Your task >> Reproduce only the lines of the material below that start at the line containing "Judge each description" and stop at the line containing "- Voice pitch". Keep both end lines.
□ □ □
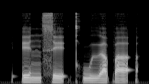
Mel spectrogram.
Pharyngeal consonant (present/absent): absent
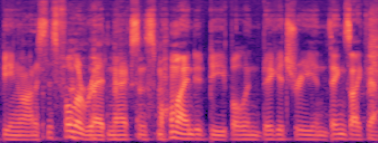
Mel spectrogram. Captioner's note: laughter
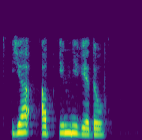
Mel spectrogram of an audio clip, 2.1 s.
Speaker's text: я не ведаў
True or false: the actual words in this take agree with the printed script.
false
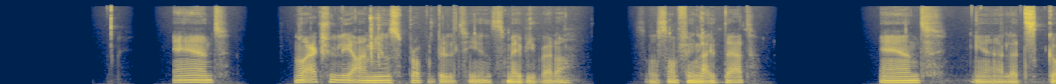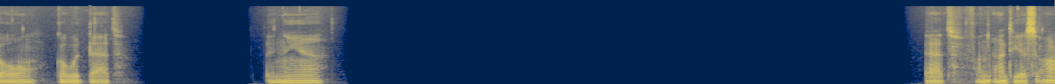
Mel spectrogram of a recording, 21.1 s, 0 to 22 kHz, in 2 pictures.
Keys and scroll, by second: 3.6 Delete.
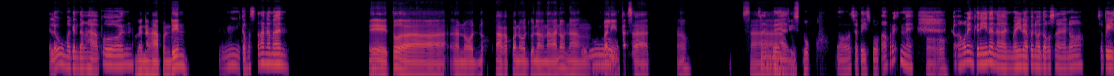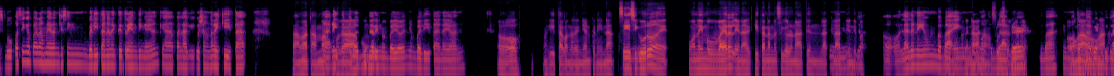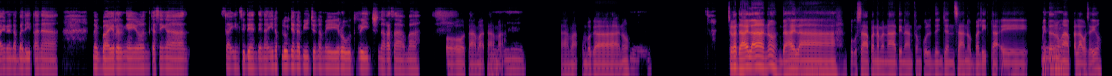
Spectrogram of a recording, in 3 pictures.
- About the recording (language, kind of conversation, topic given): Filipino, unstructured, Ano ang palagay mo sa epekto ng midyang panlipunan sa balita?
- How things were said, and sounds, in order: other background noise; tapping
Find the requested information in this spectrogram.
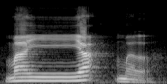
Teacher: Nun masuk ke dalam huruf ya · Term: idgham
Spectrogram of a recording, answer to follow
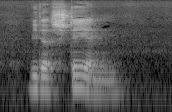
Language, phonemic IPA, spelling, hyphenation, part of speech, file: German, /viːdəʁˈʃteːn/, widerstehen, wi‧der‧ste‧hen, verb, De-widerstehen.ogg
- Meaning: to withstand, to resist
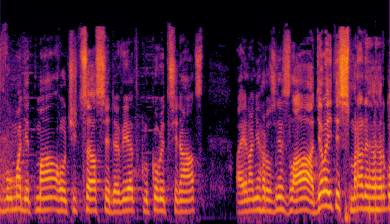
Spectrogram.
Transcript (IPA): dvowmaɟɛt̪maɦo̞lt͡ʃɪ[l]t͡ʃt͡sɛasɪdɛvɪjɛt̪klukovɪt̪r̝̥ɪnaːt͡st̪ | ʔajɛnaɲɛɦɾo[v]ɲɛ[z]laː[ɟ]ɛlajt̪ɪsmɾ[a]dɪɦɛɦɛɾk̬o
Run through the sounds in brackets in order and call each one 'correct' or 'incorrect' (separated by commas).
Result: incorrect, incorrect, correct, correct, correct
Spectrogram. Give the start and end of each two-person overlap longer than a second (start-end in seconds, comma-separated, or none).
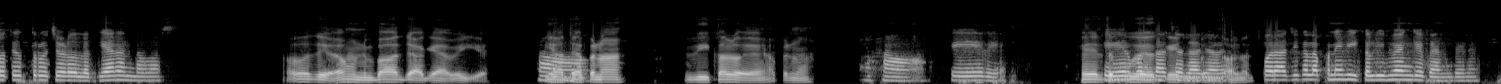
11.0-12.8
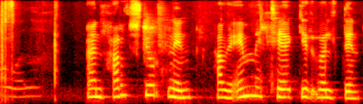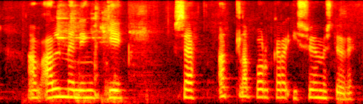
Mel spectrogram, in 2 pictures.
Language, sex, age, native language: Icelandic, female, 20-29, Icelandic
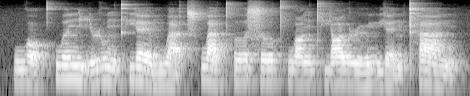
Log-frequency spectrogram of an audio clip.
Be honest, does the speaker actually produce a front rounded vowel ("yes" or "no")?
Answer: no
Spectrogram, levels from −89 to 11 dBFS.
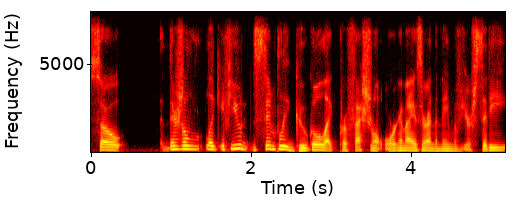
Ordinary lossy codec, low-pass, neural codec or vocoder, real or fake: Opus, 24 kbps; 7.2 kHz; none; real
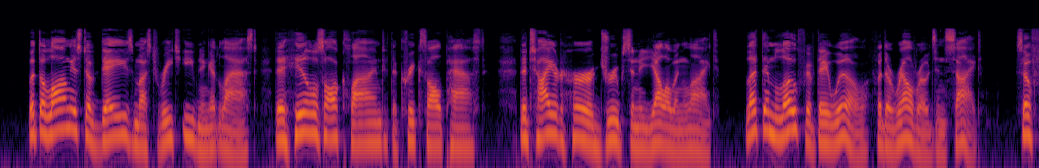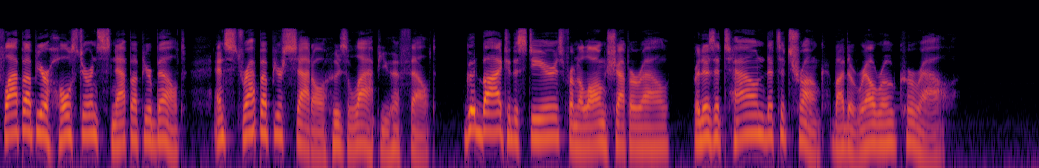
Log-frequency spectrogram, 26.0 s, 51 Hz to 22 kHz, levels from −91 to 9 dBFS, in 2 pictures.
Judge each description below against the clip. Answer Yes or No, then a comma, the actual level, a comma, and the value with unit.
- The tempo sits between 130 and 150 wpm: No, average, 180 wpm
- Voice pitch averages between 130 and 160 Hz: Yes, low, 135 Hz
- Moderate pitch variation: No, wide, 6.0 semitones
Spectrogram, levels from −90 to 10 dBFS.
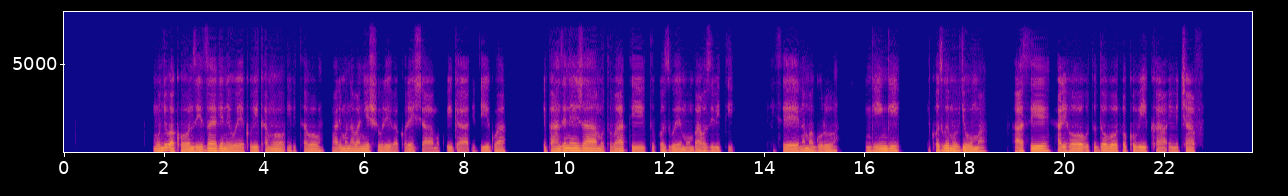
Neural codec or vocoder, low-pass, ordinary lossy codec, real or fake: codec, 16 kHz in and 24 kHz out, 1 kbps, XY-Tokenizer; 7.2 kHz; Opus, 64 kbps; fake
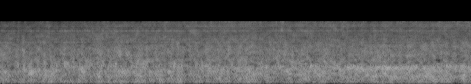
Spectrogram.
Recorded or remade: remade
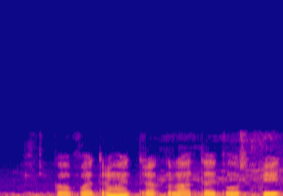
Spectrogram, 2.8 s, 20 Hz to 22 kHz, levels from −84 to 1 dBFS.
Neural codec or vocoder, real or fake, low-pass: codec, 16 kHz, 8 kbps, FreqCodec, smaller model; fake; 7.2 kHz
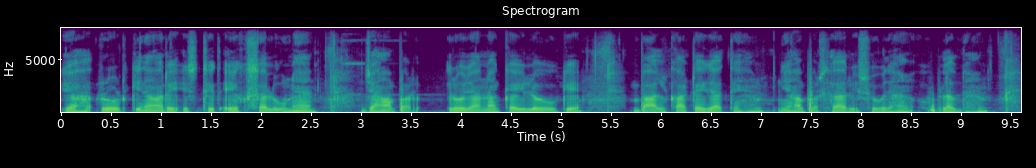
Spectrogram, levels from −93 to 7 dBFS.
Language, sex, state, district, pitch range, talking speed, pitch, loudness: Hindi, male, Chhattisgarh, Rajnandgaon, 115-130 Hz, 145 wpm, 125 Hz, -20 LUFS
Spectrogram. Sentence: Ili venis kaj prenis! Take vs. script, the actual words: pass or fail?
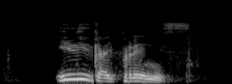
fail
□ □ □
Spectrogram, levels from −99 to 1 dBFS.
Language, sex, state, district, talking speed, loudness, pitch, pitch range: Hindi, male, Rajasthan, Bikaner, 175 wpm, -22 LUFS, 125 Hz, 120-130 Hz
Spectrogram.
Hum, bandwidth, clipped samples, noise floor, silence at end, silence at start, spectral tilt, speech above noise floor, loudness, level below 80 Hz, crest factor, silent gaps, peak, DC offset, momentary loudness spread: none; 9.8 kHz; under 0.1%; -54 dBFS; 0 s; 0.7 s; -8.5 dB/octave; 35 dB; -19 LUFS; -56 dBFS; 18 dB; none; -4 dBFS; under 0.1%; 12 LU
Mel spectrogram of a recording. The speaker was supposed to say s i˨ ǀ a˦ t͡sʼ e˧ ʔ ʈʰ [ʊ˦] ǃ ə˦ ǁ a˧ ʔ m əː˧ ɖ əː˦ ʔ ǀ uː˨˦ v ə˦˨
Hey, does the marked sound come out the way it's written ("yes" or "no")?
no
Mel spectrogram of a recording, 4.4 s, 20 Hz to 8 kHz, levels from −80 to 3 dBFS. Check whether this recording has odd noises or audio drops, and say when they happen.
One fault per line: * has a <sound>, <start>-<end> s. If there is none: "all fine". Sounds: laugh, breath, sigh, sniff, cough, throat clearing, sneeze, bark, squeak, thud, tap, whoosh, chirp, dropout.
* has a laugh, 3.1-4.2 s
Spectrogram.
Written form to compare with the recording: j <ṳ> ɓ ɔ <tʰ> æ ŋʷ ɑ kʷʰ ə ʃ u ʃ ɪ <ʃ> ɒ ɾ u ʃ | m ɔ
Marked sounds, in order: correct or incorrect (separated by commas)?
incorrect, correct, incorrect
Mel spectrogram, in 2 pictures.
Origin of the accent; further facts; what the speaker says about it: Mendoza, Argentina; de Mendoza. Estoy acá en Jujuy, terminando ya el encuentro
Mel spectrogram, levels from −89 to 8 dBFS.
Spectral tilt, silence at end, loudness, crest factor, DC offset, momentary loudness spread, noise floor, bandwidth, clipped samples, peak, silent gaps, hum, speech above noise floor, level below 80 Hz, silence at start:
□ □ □
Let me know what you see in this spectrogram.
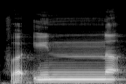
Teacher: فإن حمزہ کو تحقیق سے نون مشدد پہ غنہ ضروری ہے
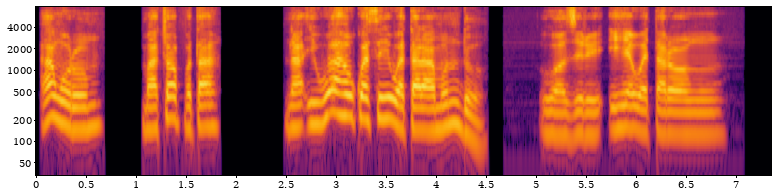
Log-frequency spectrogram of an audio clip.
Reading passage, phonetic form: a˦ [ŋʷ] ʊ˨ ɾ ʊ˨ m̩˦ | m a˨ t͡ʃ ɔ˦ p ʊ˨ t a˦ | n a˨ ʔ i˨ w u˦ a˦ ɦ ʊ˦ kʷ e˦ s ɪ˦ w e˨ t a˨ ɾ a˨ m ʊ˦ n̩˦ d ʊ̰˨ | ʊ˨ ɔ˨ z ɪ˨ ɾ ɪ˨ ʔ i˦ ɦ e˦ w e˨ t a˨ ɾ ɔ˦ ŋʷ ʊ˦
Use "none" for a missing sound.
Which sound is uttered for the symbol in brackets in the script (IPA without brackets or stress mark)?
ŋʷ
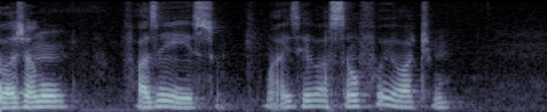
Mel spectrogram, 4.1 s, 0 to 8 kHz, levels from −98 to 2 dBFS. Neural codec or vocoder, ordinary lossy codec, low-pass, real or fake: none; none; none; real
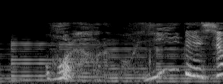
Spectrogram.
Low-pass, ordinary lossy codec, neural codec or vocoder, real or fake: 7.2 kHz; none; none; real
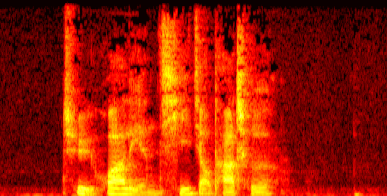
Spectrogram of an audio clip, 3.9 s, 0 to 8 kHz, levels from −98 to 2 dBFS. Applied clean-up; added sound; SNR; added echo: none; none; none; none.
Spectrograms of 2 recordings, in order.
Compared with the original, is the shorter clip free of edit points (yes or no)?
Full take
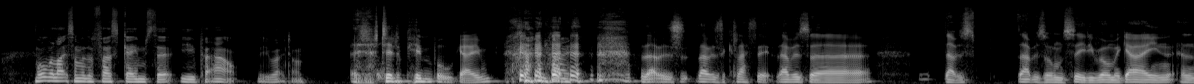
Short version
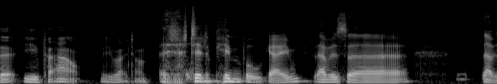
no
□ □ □
Your solution >>
Judge each description below against the clip. Answer Yes or No, then a comma, the actual level, a comma, and the value with unit.
- The tempo sits between 130 and 150 wpm: No, average, 180 wpm
- Voice pitch averages between 130 and 160 Hz: Yes, low, 135 Hz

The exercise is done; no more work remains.